College can be the best years of your life. Should be that way, since it can seem like the most expensive years of your life! Congratulations on your graduation, now let’s figure out how to get you out of debt:
- Make a list of all your loans. 90% of student loans are federal loans that can be tracked through the US Department of education website at studentaid.gov. Private loans would appear on your credit report. You can get a copy of your credit report at www.AnnualCreditReport.com .
- Make sure you stay in contact. Chances are, you’ve moved. Even your email may have changed. You don’t want to lose track of your loans, fail to make payments and have it ruin your credit. Go back to studentaid.gov and make sure your contact details are up to date.
- Develop a payment strategy. Federal loans at studentaid.gov have myriad payment options. Right now, federal loans have to interest being assessed. That might make it a great time to concentrate on paying back any private loans. If you refinance federal loans to a private loan, you may lose benefits. Federal loans include the opportunity to qualify for partial loan forgiveness and temporary payment suspension during layoff. Private loans will probably not include such benefits. Keep in mind that the faster you pay any loan back, the less interest you will incur.

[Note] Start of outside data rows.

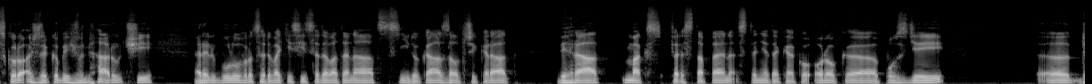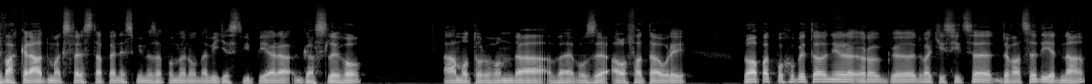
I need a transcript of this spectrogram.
skoro až řekl bych v náručí Red Bullu v roce 2019 s ní dokázal třikrát vyhrát Max Verstappen, stejně tak jako o rok eh, později. Eh, dvakrát Max Verstappen, nesmíme zapomenout na vítězství Pierre Gaslyho a motor Honda ve voze Alfa Tauri. No a pak pochopitelně rok 2021 eh,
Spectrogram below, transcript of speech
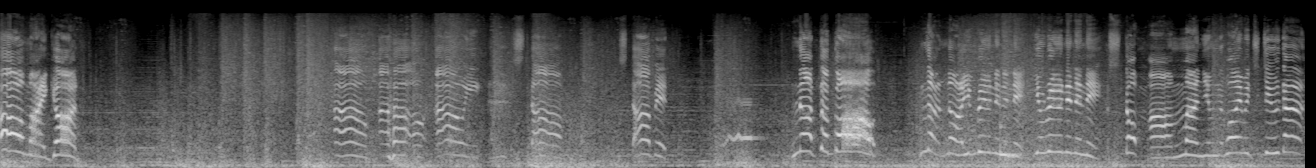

- Consider an income driven plan. Again, this usually applies to just federal loans. There is the opportunity to qualify for loan forgiveness, but only after at least 10 years of payments or even 25 years of payments. There are also graduated payment plans that automatically increase your payments over time in anticipation of higher earnings over time.
- Check other forgiveness options. With federal loans, teachers, doctors, nurses and others working for certain nonprofits are eligible for loan forgiveness after 10 years of service in some instances.
- Apply traditional debt retirement strategies. Entire books have been written on this topic. Consider applying any wage increases, inheritances or other windfalls to your student debt. But the key thing is to have a plan and stick to it. A large student debt can seem intimidating. Big problems can be solved by small actions made consistently. You may surprise yourself.